(Bloomberg)--Aluminum traders may be storing more metal outside warehouses monitored by the London Metal Exchange “so it’s not as apparent as it could be” before the introduction of an exchange-traded fund in the metal, according to Simon Collins, head of refined metals at Trafigura Beheer BV in Lucerne, Switzerland.
Aluminum was considered the most likely industrial metal used to back an exchange-traded product, partly because more of it is produced than other non-ferrous metals combined, a Bloomberg survey in October showed. Global inventories of the metal are at least 10 million metric tons, with about 4.3 million tons in LME-monitored warehouses, Collins said.
“You have more and more inventory, and more financing costs for that inventory, effectively because of the delay in the ETF,” Collins said. “The market is in structural surplus, which means people have been accumulating stocks, primarily off warrant.”
Exchange-traded products backed by copper, nickel and tin were started Dec. 10 on the London Stock Exchange, beating aluminum.
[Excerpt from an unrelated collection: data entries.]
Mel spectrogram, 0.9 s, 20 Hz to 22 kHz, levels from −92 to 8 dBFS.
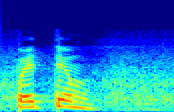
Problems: constant background noise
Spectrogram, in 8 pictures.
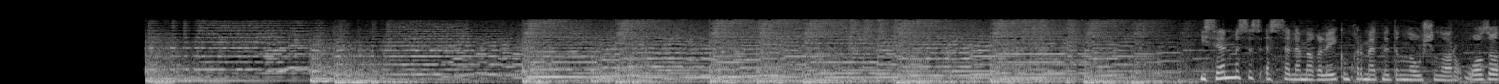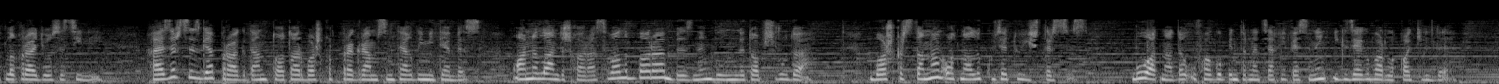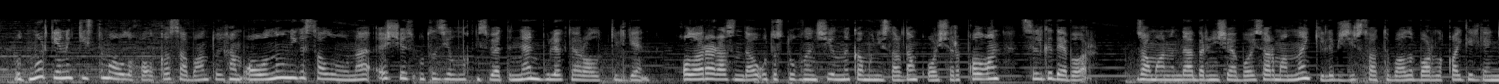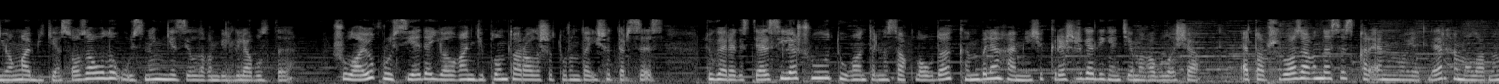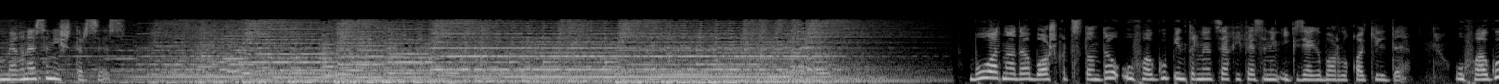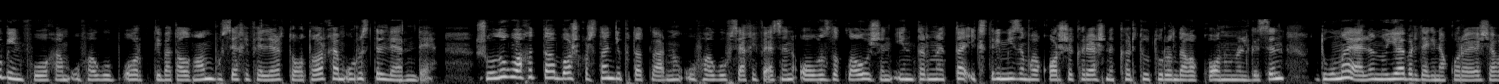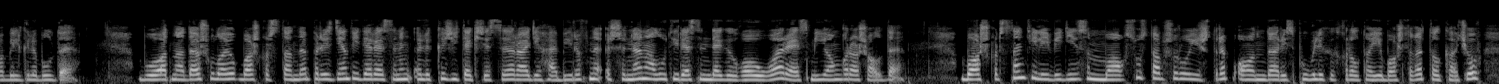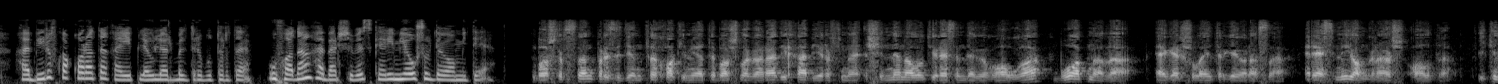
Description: сәгать тулы хәбәр - Башкортстаннан атналык күзәтү - түгәрәк өстәл артында сөйләшү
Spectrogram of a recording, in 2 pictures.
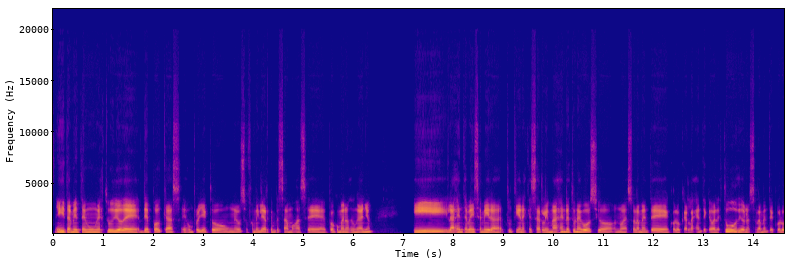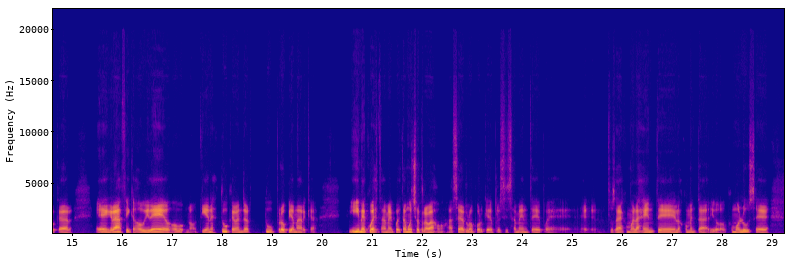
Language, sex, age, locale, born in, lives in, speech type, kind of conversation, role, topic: Spanish, male, 50-54, es-VE, Venezuela, United States, conversation, advice, user, ¿De qué manera dejas pasar oportunidades por miedo a que te juzguen en redes sociales?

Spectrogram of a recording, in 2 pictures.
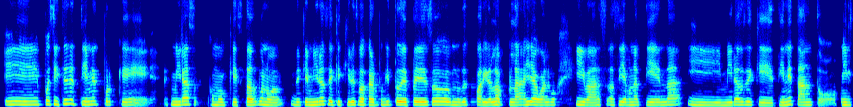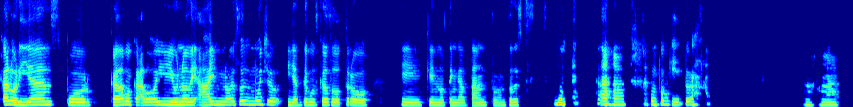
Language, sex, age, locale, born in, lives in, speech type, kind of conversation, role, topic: Spanish, female, 30-34, es-MX, Mexico, United States, conversation, unstructured, none, ¿Deberían imponer más impuestos a los alimentos con alto contenido de azúcar o grasa?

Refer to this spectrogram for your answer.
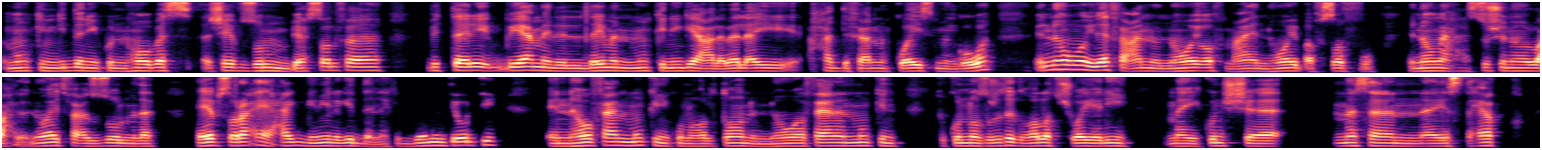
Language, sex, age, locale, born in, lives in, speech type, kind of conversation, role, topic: Arabic, male, 20-24, ar-EG, Egypt, Egypt, conversation, advice, advisor, إزاي أبني مرونة شخصية تخلّيني أكمل في عاداتي لما تظهر عقبات أو مشتتات؟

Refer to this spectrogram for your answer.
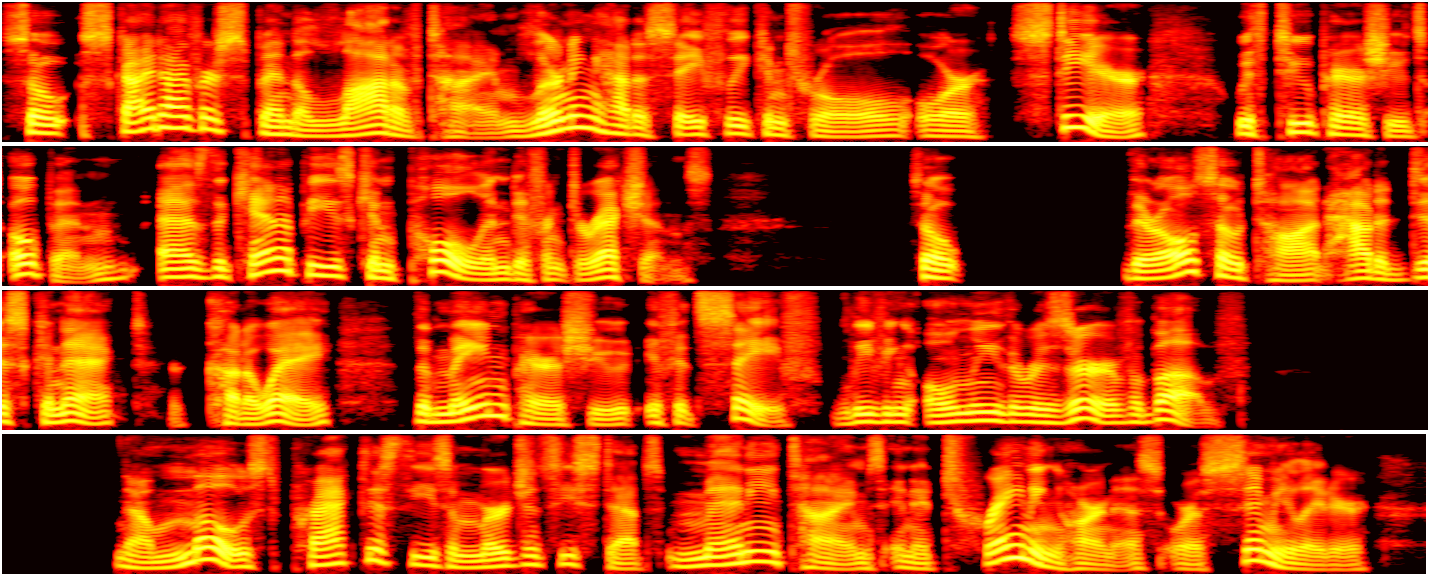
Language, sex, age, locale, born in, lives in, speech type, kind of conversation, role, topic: English, male, 40-44, en-US, United States, United States, read, expert-assistant, expert, How does a parachute slow a fall?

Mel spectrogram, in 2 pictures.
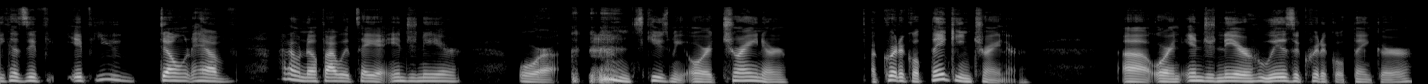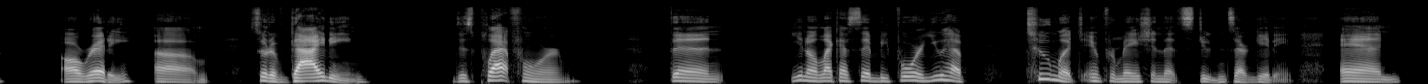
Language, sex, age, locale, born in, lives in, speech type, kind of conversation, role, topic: English, female, 55-59, en-US, United States, United States, conversation, podcast, host, How is technology shaping the future of education for everyone?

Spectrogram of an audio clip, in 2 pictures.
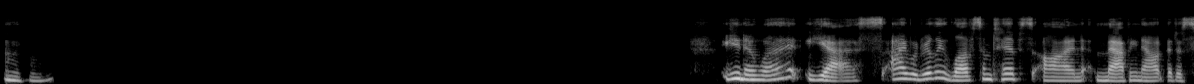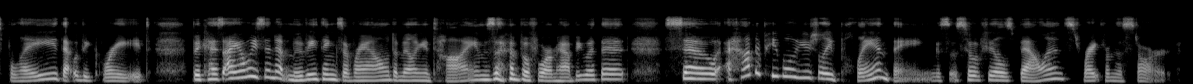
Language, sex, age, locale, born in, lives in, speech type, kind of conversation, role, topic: English, female, 45-49, en-US, United States, United States, read, expert-assistant, asker, How can you organize and display a home collection so it looks intentional and doesn’t take over the room?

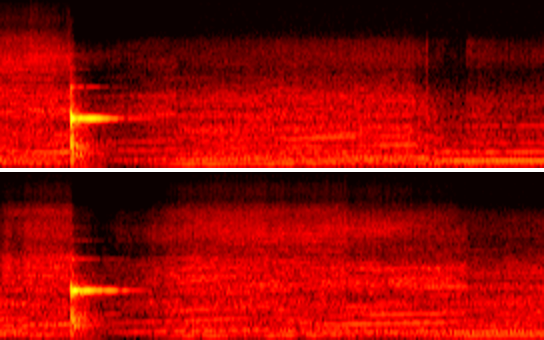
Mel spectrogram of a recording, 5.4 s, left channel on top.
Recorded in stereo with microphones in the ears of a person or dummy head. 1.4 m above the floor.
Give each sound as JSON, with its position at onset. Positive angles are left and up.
{"t": 0.7, "sound": "a piano", "side_deg": 40, "distance_m": 0.8}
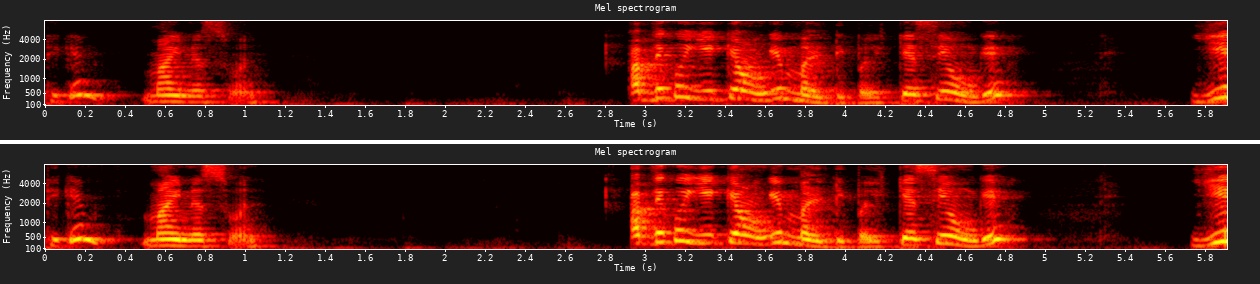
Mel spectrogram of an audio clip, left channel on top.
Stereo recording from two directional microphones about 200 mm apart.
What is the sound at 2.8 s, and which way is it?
A woman's voice, 30° right (ahead or behind).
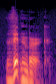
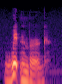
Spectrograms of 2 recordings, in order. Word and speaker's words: Wittenberg: They pronounce their W's as V's, so they wouldn't have said Wittenberg, they would have said Wittenberg.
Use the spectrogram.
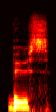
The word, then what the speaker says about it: bws: Welsh is pronouncing things with the w being an ooh sound typically boo makes sense you would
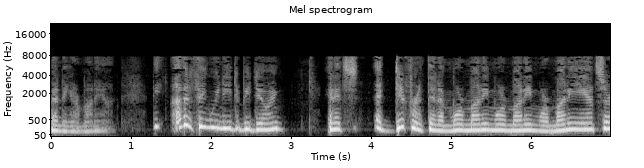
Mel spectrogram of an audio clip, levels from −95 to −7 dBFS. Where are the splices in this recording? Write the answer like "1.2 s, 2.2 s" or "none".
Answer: none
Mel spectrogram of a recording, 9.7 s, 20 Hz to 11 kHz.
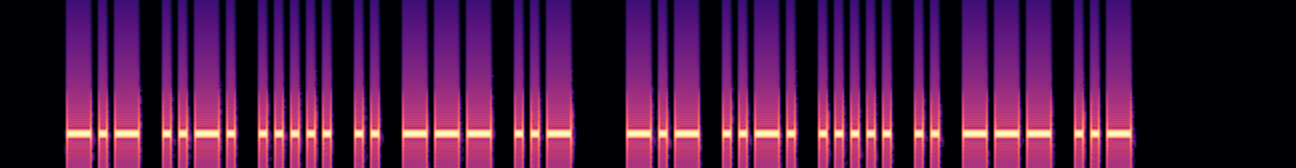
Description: Morse code, heard as a keyed tone, about 20 wpm, 700 Hz. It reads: KF5IOU KF5IOU
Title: USA Call Signs Repeated 2x 20wpm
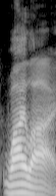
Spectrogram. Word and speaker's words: Waialae: How do you pronounce the golf course name from this week? Wait, what? Waialae? Waialae.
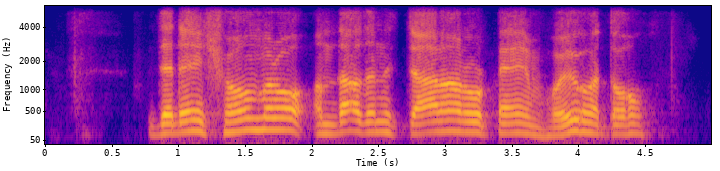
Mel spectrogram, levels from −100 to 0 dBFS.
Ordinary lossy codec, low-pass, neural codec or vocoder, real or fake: Opus, 16 kbps; 5.4 kHz; codec, 16 kHz, 0.7 kbps, FocalCodec; fake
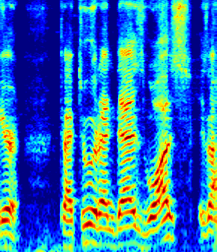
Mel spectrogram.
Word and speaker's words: Rendezvous: Tattoo Rendezvous. Is that how it's pronounced, Chris? Tattoo Rendezvous. Rendezvous.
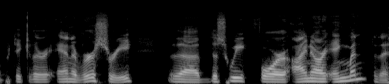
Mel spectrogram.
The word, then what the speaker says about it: Einar Ingman: And you've got a particular anniversary this week for Einar Ingman.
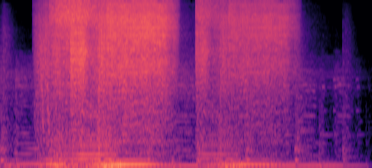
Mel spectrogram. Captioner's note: electric buzz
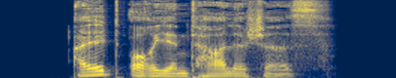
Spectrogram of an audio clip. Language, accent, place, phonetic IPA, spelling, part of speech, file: German, Germany, Berlin, [ˈaltʔoʁiɛnˌtaːlɪʃəs], altorientalisches, adjective, De-altorientalisches.ogg
- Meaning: strong/mixed nominative/accusative neuter singular of altorientalisch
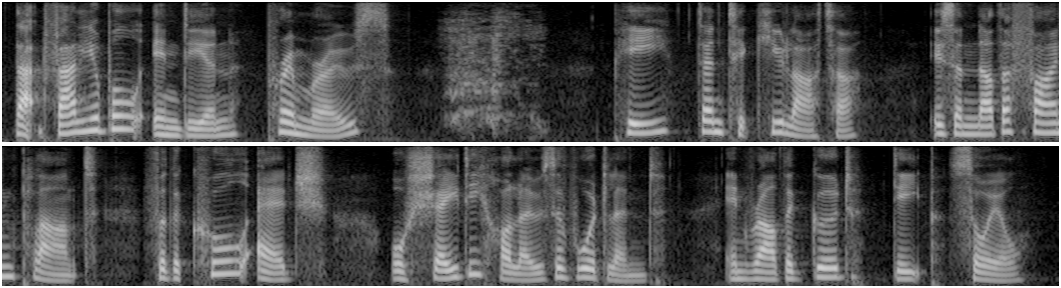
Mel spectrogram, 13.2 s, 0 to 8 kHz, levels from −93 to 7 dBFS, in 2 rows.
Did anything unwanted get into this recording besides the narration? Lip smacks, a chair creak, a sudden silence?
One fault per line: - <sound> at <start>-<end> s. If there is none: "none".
- sniff at 2.7-3.4 s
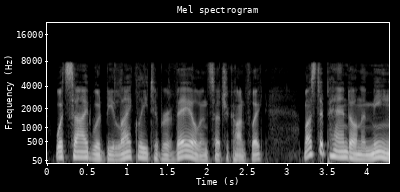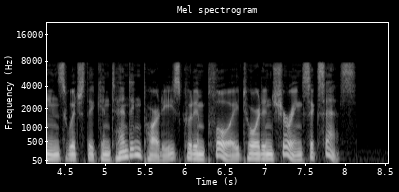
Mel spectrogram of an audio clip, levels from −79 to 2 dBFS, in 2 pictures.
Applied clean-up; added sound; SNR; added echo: none; none; none; none.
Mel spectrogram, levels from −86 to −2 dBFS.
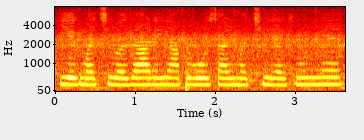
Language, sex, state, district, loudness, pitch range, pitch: Hindi, female, Uttar Pradesh, Jyotiba Phule Nagar, -15 LUFS, 235-245 Hz, 240 Hz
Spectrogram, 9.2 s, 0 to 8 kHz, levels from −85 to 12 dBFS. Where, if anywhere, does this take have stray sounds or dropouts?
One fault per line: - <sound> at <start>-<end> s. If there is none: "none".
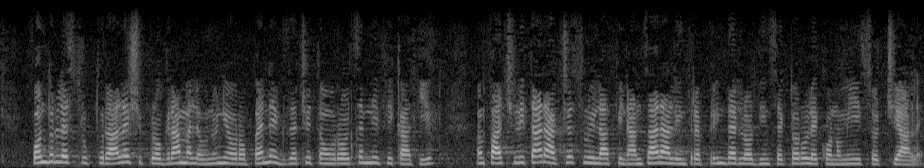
none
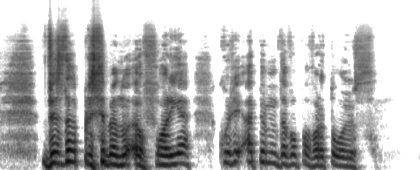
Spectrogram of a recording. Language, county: Lithuanian, Kaunas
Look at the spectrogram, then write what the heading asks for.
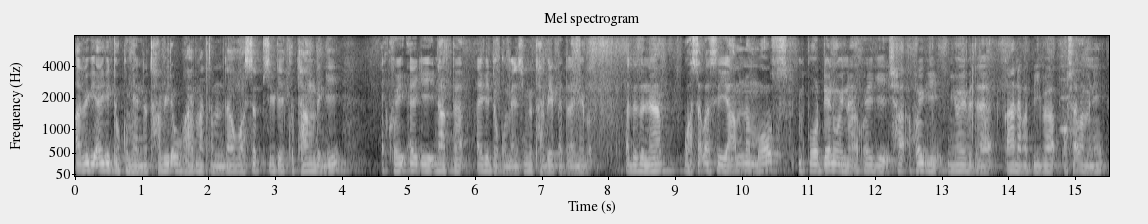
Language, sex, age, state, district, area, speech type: Manipuri, male, 30-45, Manipur, Thoubal, rural, spontaneous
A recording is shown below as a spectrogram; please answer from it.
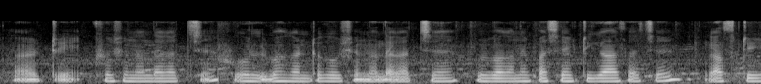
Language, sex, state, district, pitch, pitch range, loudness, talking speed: Bengali, male, West Bengal, Malda, 145 Hz, 140-150 Hz, -18 LUFS, 125 wpm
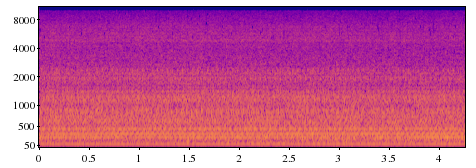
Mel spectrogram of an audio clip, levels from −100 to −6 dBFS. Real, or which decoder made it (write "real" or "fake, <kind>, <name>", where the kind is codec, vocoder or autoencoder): real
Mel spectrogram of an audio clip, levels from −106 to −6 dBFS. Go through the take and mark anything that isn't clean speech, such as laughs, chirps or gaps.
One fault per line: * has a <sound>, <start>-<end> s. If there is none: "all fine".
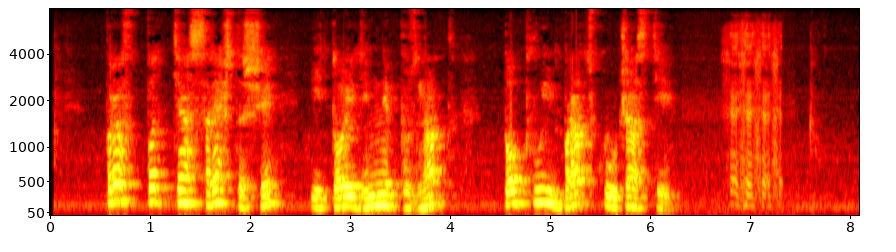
* has a laugh, 6.7-7.4 s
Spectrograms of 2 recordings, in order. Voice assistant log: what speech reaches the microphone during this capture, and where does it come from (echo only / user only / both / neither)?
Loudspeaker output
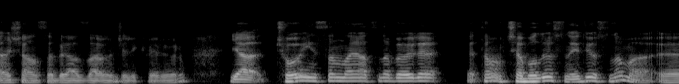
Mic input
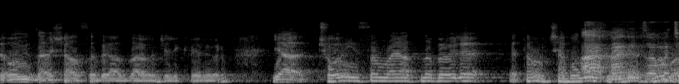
both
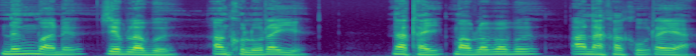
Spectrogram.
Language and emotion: Bodo, sad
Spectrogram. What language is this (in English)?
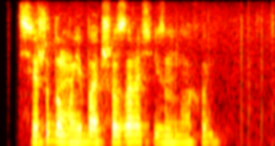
Russian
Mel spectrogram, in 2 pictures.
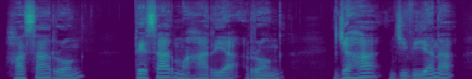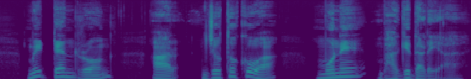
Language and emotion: Santali, neutral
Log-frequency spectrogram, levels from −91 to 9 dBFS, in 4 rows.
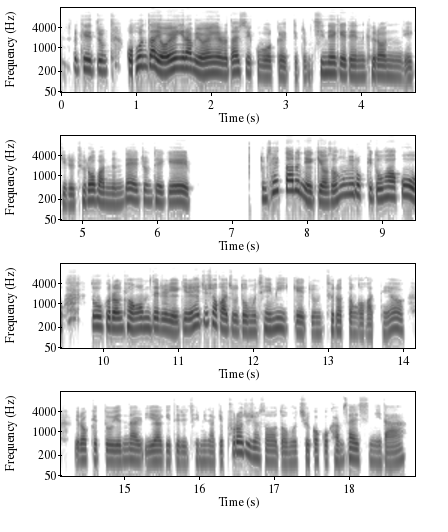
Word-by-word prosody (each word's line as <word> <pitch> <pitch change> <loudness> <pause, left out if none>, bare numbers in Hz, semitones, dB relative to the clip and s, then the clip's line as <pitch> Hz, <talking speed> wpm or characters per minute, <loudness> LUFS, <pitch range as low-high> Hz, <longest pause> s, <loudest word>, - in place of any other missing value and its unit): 그렇게 230 -1 +2
좀 205 0 -1 0.3
뭐 205 - +5
혼자 285 0 +6
여행이라면 230 +3 +8
여행이라도 175 +1 +4
할 195 - +3
수 195 -2 -7
있고 165 -4 -9
뭐 145 -1 -2
이렇게 135 -2 -6
좀 135 +3 -15
지내게 180 -3 +1
된 145 -1 -3
그런 145 -3 -2
얘기를 140 +2 -5
들어 185 +5 +2
봤는데 160 +4 -1
좀 180 -1 -8
되게 170 0 +1 0.9
좀 210 - -4
색다른 355 - +4
얘기여서 170 -1 +2
흥미롭기도 260 -6 -1
하고 235 0 +4 0.3
또 210 -1 +1
그런 190 -3 +4
경험들을 185 -2 0
얘기를 170 +5 0
해 235 - 0
주셔 260 0 -2
가지고 165 -6 -1
너무 150 -1 -4
재미있게 175 -5 -5
좀 135 -1 -11
들었던 155 -4 -6
것 130 - -7
같아요. 135 +8 -7 0.3
이렇게 150 0 -5
또 140 -1 -4
옛날 140 +1 -5
이야기들을 135 -1 -6
재미나게 135 -3 -12
풀어 245 - 0
주셔서 160 - -6
너무 125 +1 -8
즐겁고 140 +1 -8
감사했습니다. 135 -2 -7
170 Hz, 380 characters per minute, -24 LUFS, 140-200 Hz, 0.9 s, 여행이라면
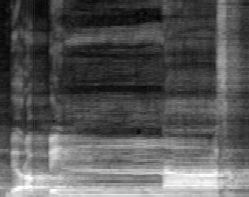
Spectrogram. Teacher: نون پر تشدید ہے، غنہ ہوگا۔ جب بھی نون پر تشدید آئے تو وہاں غنہ ہوتا ہے۔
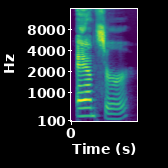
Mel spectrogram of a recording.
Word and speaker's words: answer: Let's answer the question. And notice I'm saying the first part louder. Let's answer the question. So I'm putting more stress on the first part of this. Answer.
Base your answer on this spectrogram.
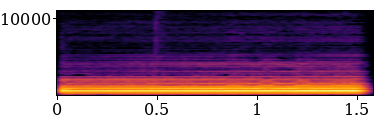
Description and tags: fagott classical wind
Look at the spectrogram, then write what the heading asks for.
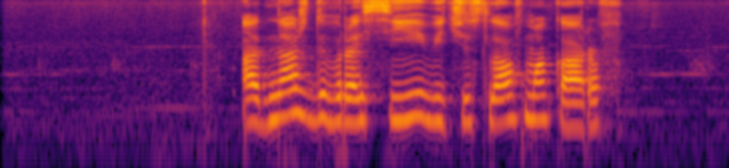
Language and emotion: Russian, neutral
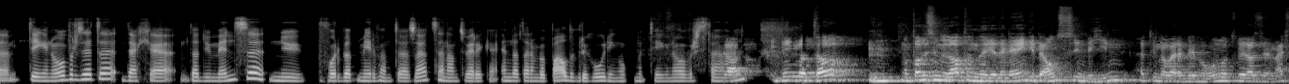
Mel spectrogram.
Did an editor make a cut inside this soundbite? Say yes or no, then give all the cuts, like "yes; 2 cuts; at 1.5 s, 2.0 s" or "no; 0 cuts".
yes; 1 cut; at 1.8 s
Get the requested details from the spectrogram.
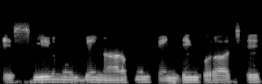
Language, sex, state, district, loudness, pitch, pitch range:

United Co. Rusal, the world’s largest aluminum producer, said the possible launch of aluminum exchange-traded funds in 2011 may lock up 2 million to 3 million tons of the metal for “several years,” according to a statement filed to the Hong Kong stock exchange today.
Stockpiles in warehouses monitored by the LME have dropped 334,975 tons this year, or 7.2 percent, to 4.3 million tons as of Dec. 15, according to data from the exchange. Global inventories are probably closer to 10 million or 12 million tons, with the surplus this year at 1.3 million tons, according to Trafigura estimates. Aluminum prices have jumped 4 percent this year.
“There’s a reluctance for people to deliver material to the exchange,” Collins said. Premiums for aluminum, or the extra fee charged over the LME price, are “historically high, so delivering into the exchange means you lose that premium,” he said.
The premium to borrow aluminum for next-day delivery, also known as the tom-next spread, jumped to as high as $20 on Dec. 13, and was at a discount of 40 cents yesterday.